By Julia Schemmer | June 25, 2016
In August, the city of Pomona will be filled with hundreds of University of California students for the annual UCSA Congress, now called Student Organizing Summit, made possible by the UC Student Association.
As delegation applications are released across the campuses during the summer, you may be wondering what UC SOS is and whether or not it is the conference for you. Check out the top five reasons why you should send in an application today!
- You will have the opportunity to meet new people from your campus. My first UCSA Congress was the summer before my freshman year of college, before I knew any students at my campus. Attending UC SOS was an incredible way to meet new people at UC Riverside, who I then collaborated with on projects, took classes with, and became close to during the rest of the year. Students come from all sorts of different organizations, are passionate about a multitude of causes, and provide diverse perspectives towards the UC experience. Congress is a great way to solidify your bonds with your fellow peers and create tangible action at the campus level.
- You will have the opportunity to meet new people from across the UC system. Some of the best friends I have made have been through conferences such as UCSA Congress, regardless of the campus they attend.. As students, we ought to stick together and remain unified in an administrative system that thrives upon anything but. When we work together as a unified body to create change, our impact is amplified. Although we are from different campuses and studying different topics, we are all one University of California family, and Congress is a great way to become united with your UC brothers and sisters.
- This is your chance to take action towards causes you care about. No conference would be complete without generating action or progress towards vital causes. During the 2015 UCSA Congress, participants phone-banked their elected officials on legislation that deals with the accessibility, affordability and quality of the University of California system. You will work directly with creating action plans towards developing campaigns for causes you can take back to your campus during the academic year. You can leave the conference feeling like you were able to make a difference towards the causes that matter.
- During the conference, you will learn about issues affecting undergraduate, graduate and professional University of California students. Since I went to Congress before entering college, I had no idea what issues were actually affecting UC students. It was a completely new world to me, having just come from my experiences as a high school student. During the conference, students have the opportunity to create campaigns based on issues affecting their educational experience at the UC. From food insecurity to mental health to voter registration, I came home to Riverside feeling equipped to tackle these issues with a newly informed perspective. Whether you have been in the UC system for one week or four years, it is always useful to become briefed on the issues affecting both undergraduate and graduate students.
- UC SOS is your chance to exercise your voice. During the conference, each delegation will vote on the next two-year campaign for the UC Students Association to focus their efforts towards. Last year, the campaign was #HowAreYou, a plan to rethink mental health services within the UC. You will work with people from all across the University of California to develop various issue-based campaigns, in which the winning campaign is voted on by all attendees of the conference. It could be anything this year, and we need people like you to vote and decide what the next campaign should be.

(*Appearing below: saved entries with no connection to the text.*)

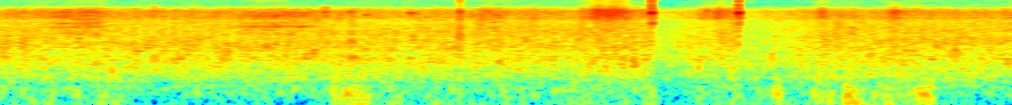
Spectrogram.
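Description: Water running steadily into the pond: a steady hiss, with a few sharp clicks between about two and four seconds in.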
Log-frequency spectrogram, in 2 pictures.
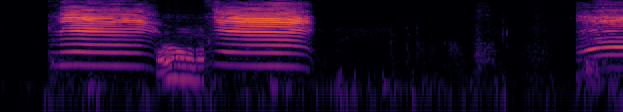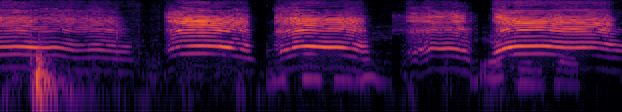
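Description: A young fawn (baby deer) bleats loudly: a couple of wavering, nasal cries, a short pause, then a run of five more insistent calls in quick succession.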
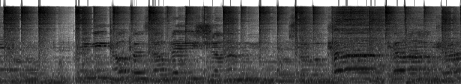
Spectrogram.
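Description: Live worship band playing: women singing over acoustic guitar, electric bass and drums, with a sung line coming in about a second in and another near the end.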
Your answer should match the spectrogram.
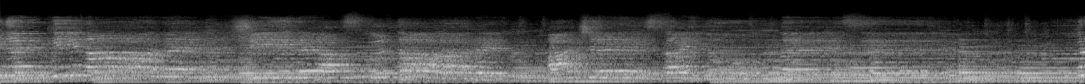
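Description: A woman singing a Romanian hymn into a microphone, with a group of voices singing along in long held notes.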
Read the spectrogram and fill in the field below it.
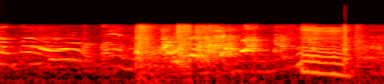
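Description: A young woman talks and laughs nearby.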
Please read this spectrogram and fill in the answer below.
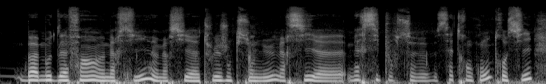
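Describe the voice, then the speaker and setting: This woman talks at a moderate pace and a medium pitch. Her tone is dark and mellow, and her pitch varies in an ordinary way. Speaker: stage performer. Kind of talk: casual chat.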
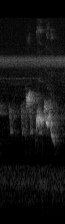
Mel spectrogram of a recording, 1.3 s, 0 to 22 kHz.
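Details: Red-whiskered bulbul, an old wild-caught trapping decoy, recorded 5 May 2019: short rising chirps leading into a bright warbled whistled phrase, under a steady high-pitched insect drone.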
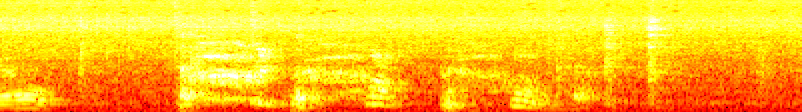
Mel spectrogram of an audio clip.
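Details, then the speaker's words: Short run of rough, throaty coughs from an adult, self-described smoker's cough, over steady frying sizzle while cooking. "Ignore my smoker's cough."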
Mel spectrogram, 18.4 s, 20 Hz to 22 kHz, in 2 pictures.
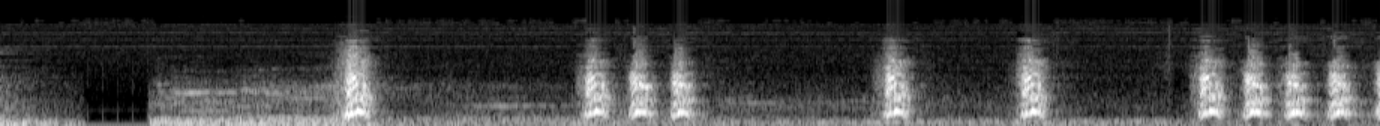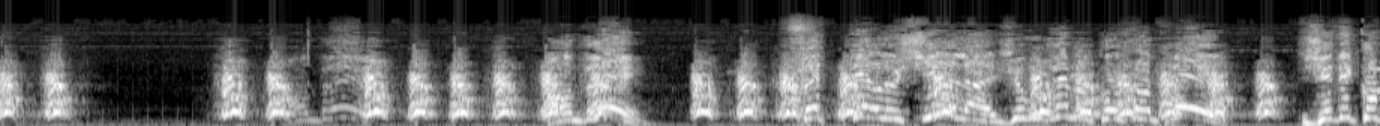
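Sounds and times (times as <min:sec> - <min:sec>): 
low rumble: 0:00.1 - 0:11.2
dog barking outside: 0:02.2 - 0:02.6, 0:03.8 - 0:04.8, 0:05.8 - 0:07.1, 0:07.9 - 0:09.9, 0:10.6 - 0:13.0, 0:13.8 - 0:17.9
speech: 0:15.8 - 0:18.3.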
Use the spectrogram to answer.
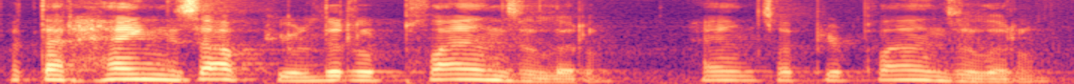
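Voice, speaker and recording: A man voicing a guarded, educated gentleman in a storybook, speaking in a measured, dry and probing way. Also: a little high, animated, pitched above the performer's own voice, natural voice. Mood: nervous.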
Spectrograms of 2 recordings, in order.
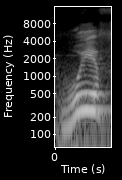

With all of these reasons and more, UC SOS is an incredible way to develop as a student, activist, and trailblazer. Don’t miss out on the chance to change the University of California with your narratives, experiences, and voices.
Julia Schemmer is a first-year Public Policy major at UC Riverside and Media Intern for the UC Students Association. Her goal is simple: to put the lit back in politics.